an origin, , and three mutually perpendicular coordinate axes, , , and
see Figure A.99. Such a system is said to be righthanded if, when looking along the direction, a clockwise
rotation about is required to take into . Otherwise, it is said to be lefthanded. In physics, it is conventional to always use righthanded coordinate systems.
Figure A.99:
A righthanded Cartesian coordinate system.

It is convenient to define unit vectors, , , and , parallel to , , and , respectively.
Incidentally, a unit vector is a vector whose magnitude is unity. The position vector, , of some general point whose Cartesian coordinates
are (, , ) is then given by

(1271) 
In other words, we can get from to by moving a distance parallel to , then a distance
parallel to , and then a distance parallel to . Similarly, if is an arbitrary vector then

(1272) 
where , , and are termed the Cartesian components of . It is coventional to write
.
It follows that
,
, and
. Of course,
.
According to the threedimensional generalization of the Pythagorean theorem, the distance
is
given by

(1273) 
By analogy, the magnitude of a general vector takes the form

(1274) 
If
and
then it is
easily demonstrated that

(1275) 
Furthermore, if is a scalar then it is apparent that

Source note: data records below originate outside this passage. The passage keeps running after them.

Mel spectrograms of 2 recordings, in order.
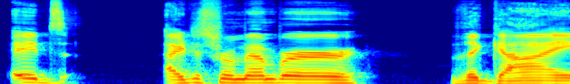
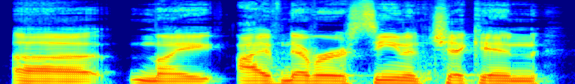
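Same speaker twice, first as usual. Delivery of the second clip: ordinary delivery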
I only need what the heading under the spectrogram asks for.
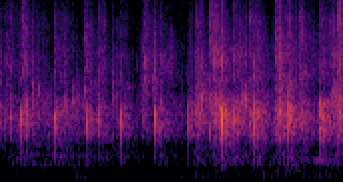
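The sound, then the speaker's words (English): Faint clapping from a church audience: scattered, uneven hand claps arrive in loose bursts at a low level, thinning and picking up again across a few seconds. “Oh, somebody's clapping for Jesus Christ.”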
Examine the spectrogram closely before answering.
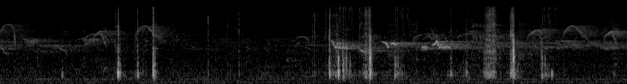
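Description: A knife chops ginger on a cutting board with sharp knocks.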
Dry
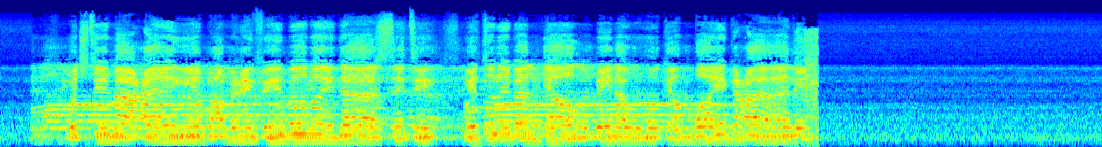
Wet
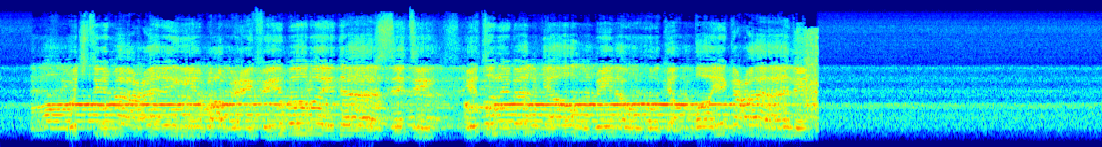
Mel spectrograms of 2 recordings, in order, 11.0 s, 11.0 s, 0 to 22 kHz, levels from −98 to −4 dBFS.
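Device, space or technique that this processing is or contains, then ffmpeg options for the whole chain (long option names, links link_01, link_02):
laptop speaker: -af "highpass=frequency=440:width=0.5412,highpass=frequency=440:width=1.3066,equalizer=frequency=1200:width_type=o:width=0.25:gain=12,equalizer=frequency=1900:width_type=o:width=0.3:gain=6,alimiter=limit=-21dB:level=0:latency=1:release=16,volume=3.5dB"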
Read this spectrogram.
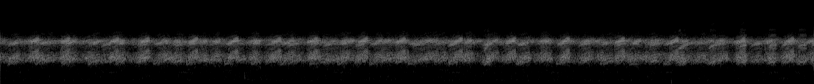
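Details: A loud frog chorus of quick repeated croaks that blend into a throbbing, shimmering buzz, with a few sharper individual calls standing out near the end.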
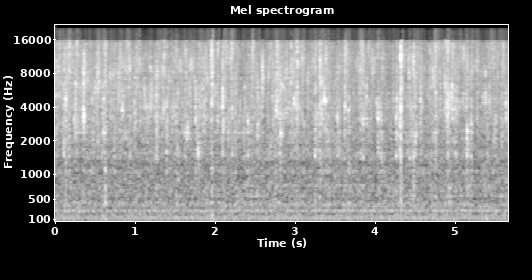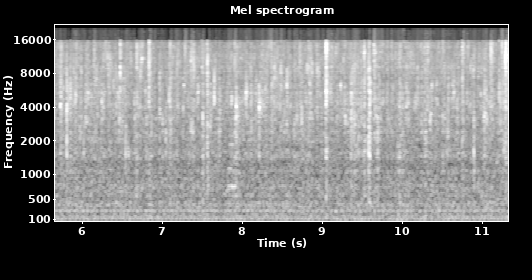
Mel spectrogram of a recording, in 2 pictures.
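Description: Bacon frying in a pan for a bacon ziti goulash, a steady dense crackle and hiss of fat sizzling close up, continuous with no pauses and no voices.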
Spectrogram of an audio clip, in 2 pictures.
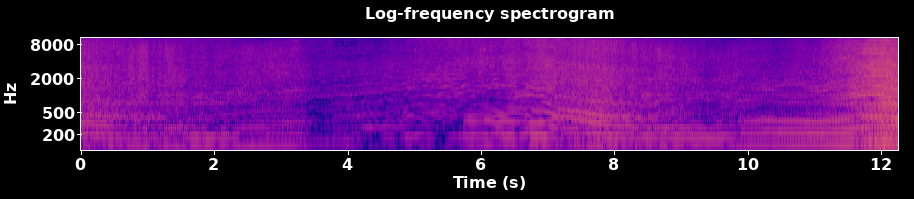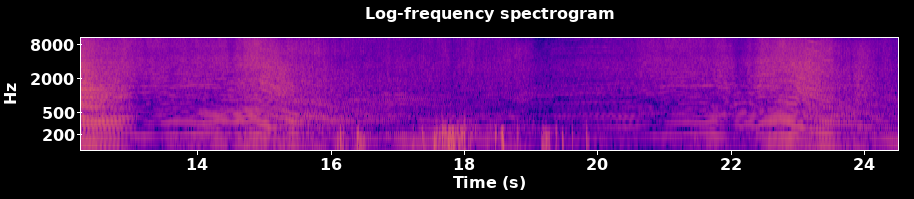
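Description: Race cars lapping a track ahead of heat racing, engines rising and falling in pitch as they pass, with one loud close pass midway and sharp bursts near the end.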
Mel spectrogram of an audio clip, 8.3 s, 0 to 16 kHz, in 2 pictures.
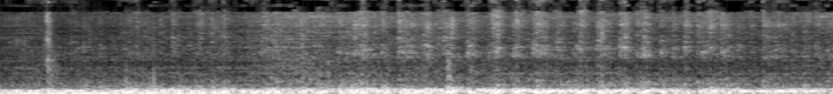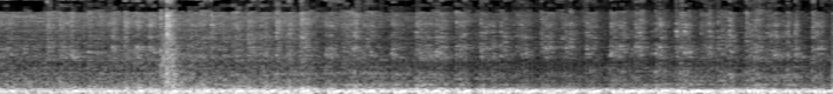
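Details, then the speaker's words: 1988 Camaro with a 4.8 LS and aftermarket cam on ACES Jackpot fuel injection, cold weather: idle tuned down to around 700 rpm, a deep, uneven, choppy loping idle that is normal for the cam. "also if you don't like the way your car is idling at the time we decided to adjust this one down even more cuz the choa Cabra loves like 700 RPM or so"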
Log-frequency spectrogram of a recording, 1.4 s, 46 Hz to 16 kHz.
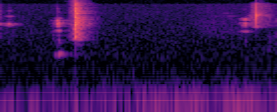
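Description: A few quick, light computer mouse clicks at a desk during Unity 5 game editor work, spaced apart and faint over a low background hum, with no voice.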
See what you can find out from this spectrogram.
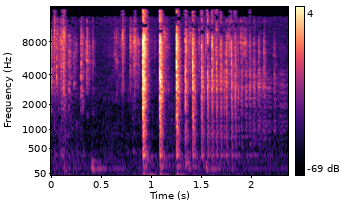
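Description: Dice are rolled and counted up during a tabletop role-playing game: a few sharp clicks, then a quick run of rattling knocks that gradually settle and fade, with no voices.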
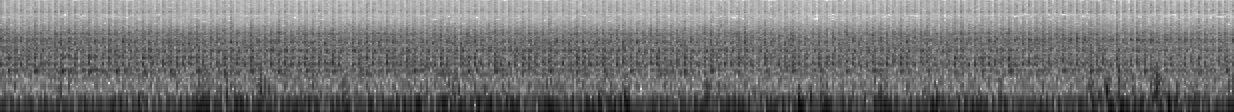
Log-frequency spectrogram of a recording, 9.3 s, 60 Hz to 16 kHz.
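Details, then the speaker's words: 2003 Mazda BT-50 4x4, 2.5L turbo intercooled diesel (same as Ford Ranger TDI), conventional mechanical injection pump: steady, even diesel clatter at idle with no heavy knocks or misses; healthy idle. "oke kita langsung dengarkan suara mesinnya secara langsung ini suara mesin dari Masda BT atau mesin for Ranger sama"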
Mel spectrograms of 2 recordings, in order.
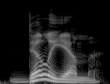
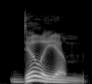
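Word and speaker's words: bdellium: interesting word it is deliam i think that's how it's pronounced but it is spelled b-d-e-l-i-u-m dilium sort of uh the b is silent uh this is a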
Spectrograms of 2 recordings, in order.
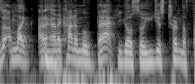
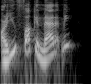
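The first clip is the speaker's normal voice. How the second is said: angry voice, pitched higher; 6 semitones higher than usual. Retelling a confrontation over a double-booked sauna: imitating own angry words. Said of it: "I'm getting a little fucking angry".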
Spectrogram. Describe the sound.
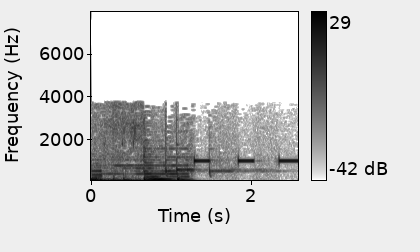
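Phone keypad dialing tones as a bank's short code is keyed in: three short, steady beeps with brief gaps between them, coming after a denser stretch of other sound.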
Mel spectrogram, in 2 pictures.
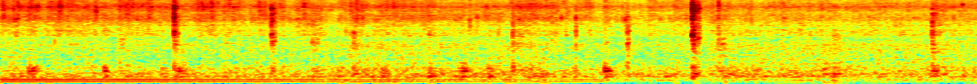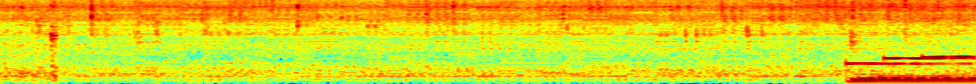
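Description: Onions and tomatoes sizzling in oil in a pot while a wooden spatula stirs them, with small scattered clicks of the spatula against the pot. Soft sustained background music fades out in the first three seconds and comes back in loudly near the end.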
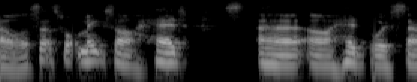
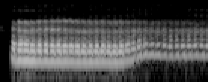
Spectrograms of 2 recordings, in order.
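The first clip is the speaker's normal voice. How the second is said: a rolled R sung on a raised note; high rolled r; 5 dB louder than usual. Shown as a demonstration. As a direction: roll the r on a higher sung note. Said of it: "higher note for the rrr".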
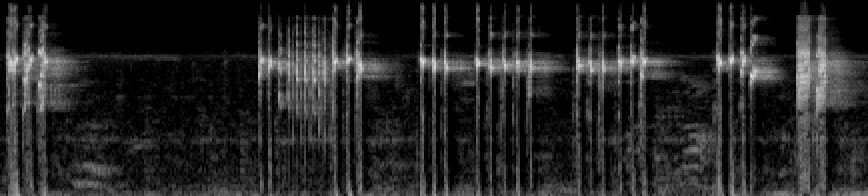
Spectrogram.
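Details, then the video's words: Lovebird chatter used to get other lovebirds calling back. Bursts of rapid, shrill chirps are separated by short pauses, each burst a quick rattle of high ticking notes. "lovebird mu di jamin langsung nyaut rame bunyi gacor"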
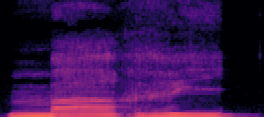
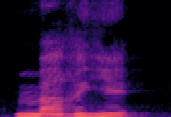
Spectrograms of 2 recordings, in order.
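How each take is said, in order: First: "Marié" split as ma, ri, é; "Marié" decoded part by part; sounded out. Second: Said in the usual way. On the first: Shown as a demonstration. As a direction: stretch "Marié" slowly, final é set apart. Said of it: "rajouté un son à la fin".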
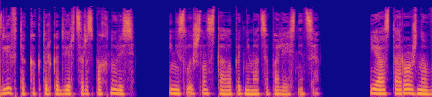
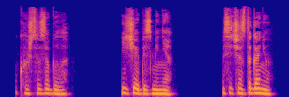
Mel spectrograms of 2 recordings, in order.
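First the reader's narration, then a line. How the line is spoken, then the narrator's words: Hurried speech. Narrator (Russian): торопливо сказала я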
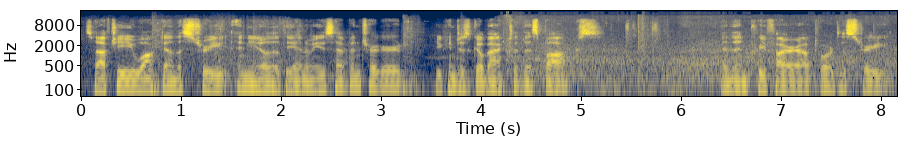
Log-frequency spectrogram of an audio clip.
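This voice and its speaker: A man doing casual video game walkthrough commentary, explaining tips in a measured way. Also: low-pitched, flat delivery, background noise. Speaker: gamer giving walkthrough commentary.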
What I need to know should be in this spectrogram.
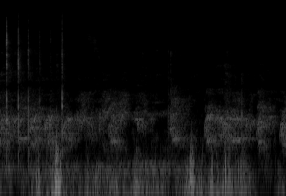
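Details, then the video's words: Angry miniature pinscher puppy crying loudly, one of several pups; a sustained, low, grumbling whine with a brighter wavering band above, swelling and fading over several seconds, with a few sharp clicks near the start. "Filhotes de cachorro pinscher mini bravo puro ódio"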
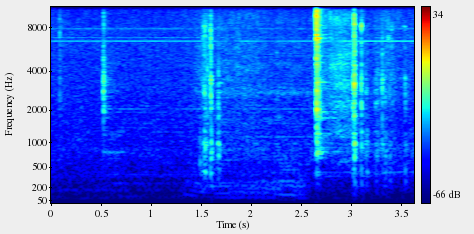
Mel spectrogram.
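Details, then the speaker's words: 1998 GMC Sonoma with EGR position codes P0404/P0405 and a cheap aftermarket EGR valve, during a scan-tool actuator test commanded from 20% to 100%: a few sharp light clicks as the valve steps. Normal EGR valve operation. "Yep, 20%, 30%, 40, 50, 60, let's go all the way. Seems to be working just fine."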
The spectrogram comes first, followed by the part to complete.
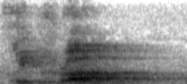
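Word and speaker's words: לקרוע: Likro, with an ayin at the end, okay, a certain Hebrew letter means to tear.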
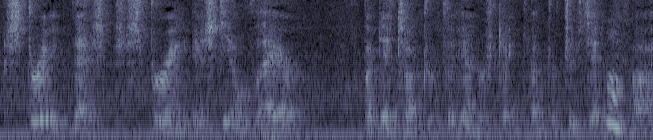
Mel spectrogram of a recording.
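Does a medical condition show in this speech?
Yes: Parkinson's; long-standing, onset many years earlier; finishing speech therapy; swallowing affected, low volume, mumbling.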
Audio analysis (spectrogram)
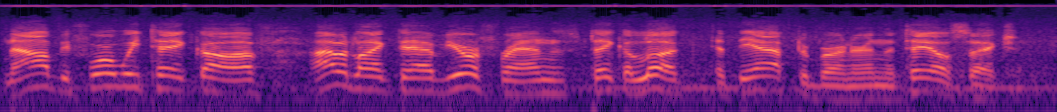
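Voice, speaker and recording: A man's voice: fairly high pitch, brisk, pushed and bright, slight background noise, rough recording. A young American man, a military pilot, speaking politely and earnestly in a rehearsed on-camera interview. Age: young adult.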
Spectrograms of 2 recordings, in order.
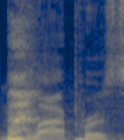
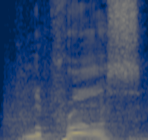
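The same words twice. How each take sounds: First: The name has its plain, usual pronunciation. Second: The name has an odd, joking pronunciation. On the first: The speaker calls it right. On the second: The speaker calls it wrong.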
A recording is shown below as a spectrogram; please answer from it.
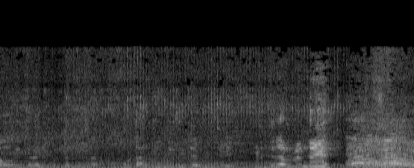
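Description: A motor vehicle passing on the road, with a low running rumble that swells loudest near the end, under people's voices.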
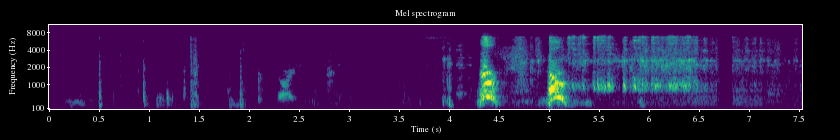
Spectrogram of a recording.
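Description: Faint scattered sounds give way to a burst of dog barking and yipping midway, fairly close, trailing into a noisy stretch.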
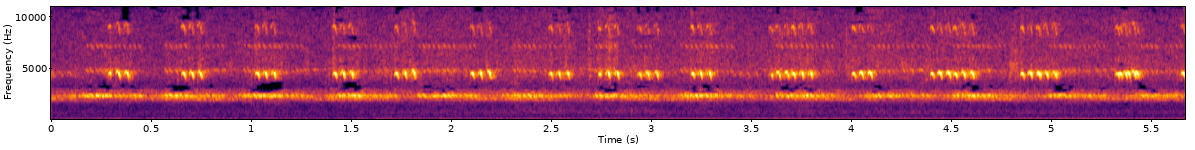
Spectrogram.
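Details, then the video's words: Crickets chirping steadily: short, high, pulsed chirps repeated about two to three times a second, with overlapping callers and a faint low hum underneath. "Soothing Cricket Sounds"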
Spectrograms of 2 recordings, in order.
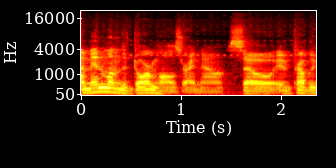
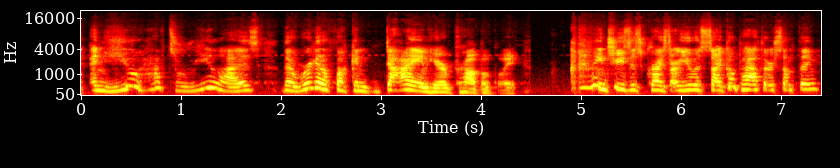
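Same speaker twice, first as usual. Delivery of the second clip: acted panic; 6 semitones higher, 5 dB louder than usual. Acted panicked confrontation in script.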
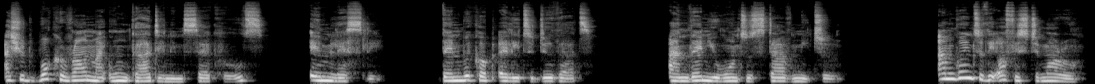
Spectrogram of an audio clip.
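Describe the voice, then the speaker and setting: A woman's voice: low voice, lively intonation, moderate pace, a little mellow, slightly rough. A woman voicing a stubborn, irritable older father who grumbles sarcastically and flares into anger. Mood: grumbling.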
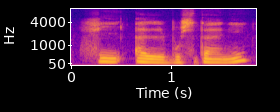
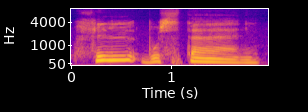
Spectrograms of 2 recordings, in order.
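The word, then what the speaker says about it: في البستان: Je n'ai pas prononcé fi el bustani, mais plutôt fil bustani.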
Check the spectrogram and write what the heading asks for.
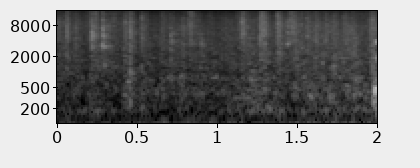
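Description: Racing pigeons moving about in a small loft, with wing flaps and cooing.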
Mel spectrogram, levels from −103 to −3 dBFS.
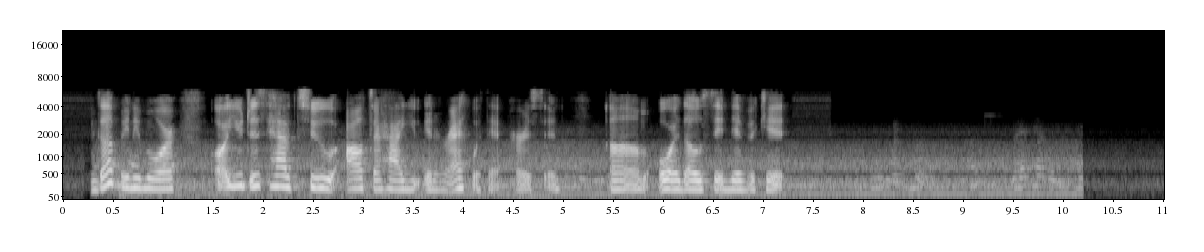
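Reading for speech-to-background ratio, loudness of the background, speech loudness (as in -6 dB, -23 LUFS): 17.5 dB, -44.5 LUFS, -27.0 LUFS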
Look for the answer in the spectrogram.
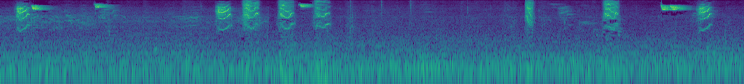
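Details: Female double-collared seedeater calling to stimulate males: short, sharp high chips given singly or in quick pairs at irregular intervals, with a steady low background hiss.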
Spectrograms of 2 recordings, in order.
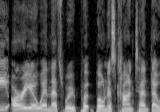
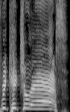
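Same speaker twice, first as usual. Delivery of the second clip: mock taunt; 10 semitones higher than usual. Mock taunt to British listeners.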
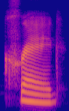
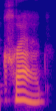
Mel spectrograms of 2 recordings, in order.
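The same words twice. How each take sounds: First: Craig said as "Crayg", long a; long-a pronunciation. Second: Crag with a short a, as in bag; short-a pronunciation. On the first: Reader explaining the rhyme, Craig with a long ay. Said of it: "rhymes with Craig". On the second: Reader doubting the rhyme, Crag with a short a. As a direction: offer Crag as the alternative, rhyming with bag. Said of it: "Or is it Crag?". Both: Shown as a demonstration.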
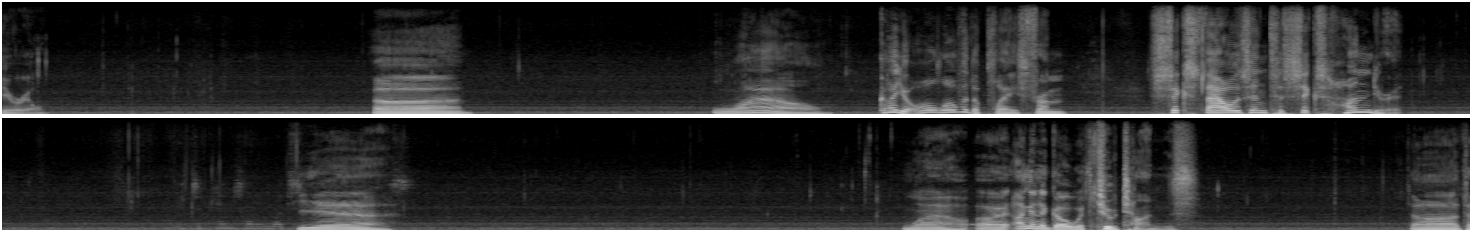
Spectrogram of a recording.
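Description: An elderly man speaks into a microphone in short bursts, with long pauses between.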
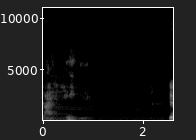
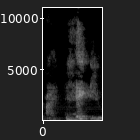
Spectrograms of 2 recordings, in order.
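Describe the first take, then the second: First: Weak hate. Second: Slow, higher, cutting; a mock hateful line; meant hatred. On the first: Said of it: "might not have the same power". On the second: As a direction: spit it out slowly like you mean it. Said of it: "as if I said". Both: Shown as a demonstration.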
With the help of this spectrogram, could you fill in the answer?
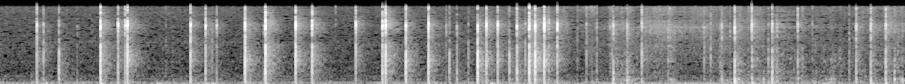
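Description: Long polished fingernails on both hands tap a light, solid wooden plank floor, producing dozens of sharp, dry clicks in an uneven, quick rhythm. Each tap dies away almost instantly over a steady low hum.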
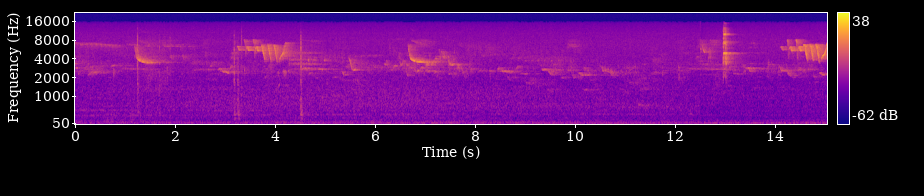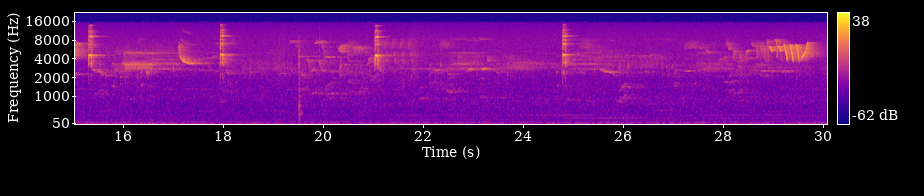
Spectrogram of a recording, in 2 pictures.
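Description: Wild birds calling in leafy woodland: repeated high whistled notes that sweep downward, and scattered sharp single chips, over a steady low rumble.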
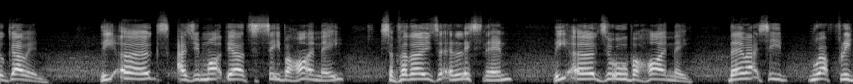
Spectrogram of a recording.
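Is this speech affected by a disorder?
No.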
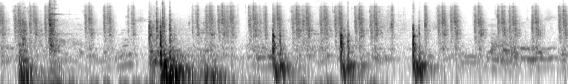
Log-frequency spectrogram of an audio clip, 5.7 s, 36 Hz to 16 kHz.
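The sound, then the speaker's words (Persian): Several typewriters clatter busily as staff work in the Scientific American magazine office on a sunny but cold December day in 1877, a dense, irregular stream of sharp clacks with occasional heavier thunks, steady, over a faint murmur of background voices. “صدای ماشین های تایپ قطع شد و سرها به سمت درب ورودی چرخید.”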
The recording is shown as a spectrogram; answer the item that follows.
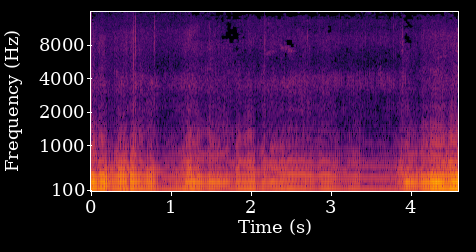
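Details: Hornets at a feeding spot in Dohr, Eifel, 28 July 2022, where ants also gather: a deep, throbbing wing drone with gently wavering pitch, softening in the middle and growing louder at the end.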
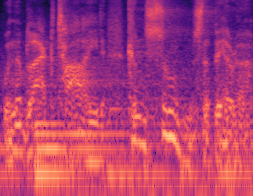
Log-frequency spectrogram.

(1276) 
Next: Coordinate Transformations
Up: Vector Algebra and Vector
Previous: Vector Algebra
Richard Fitzpatrick
20110331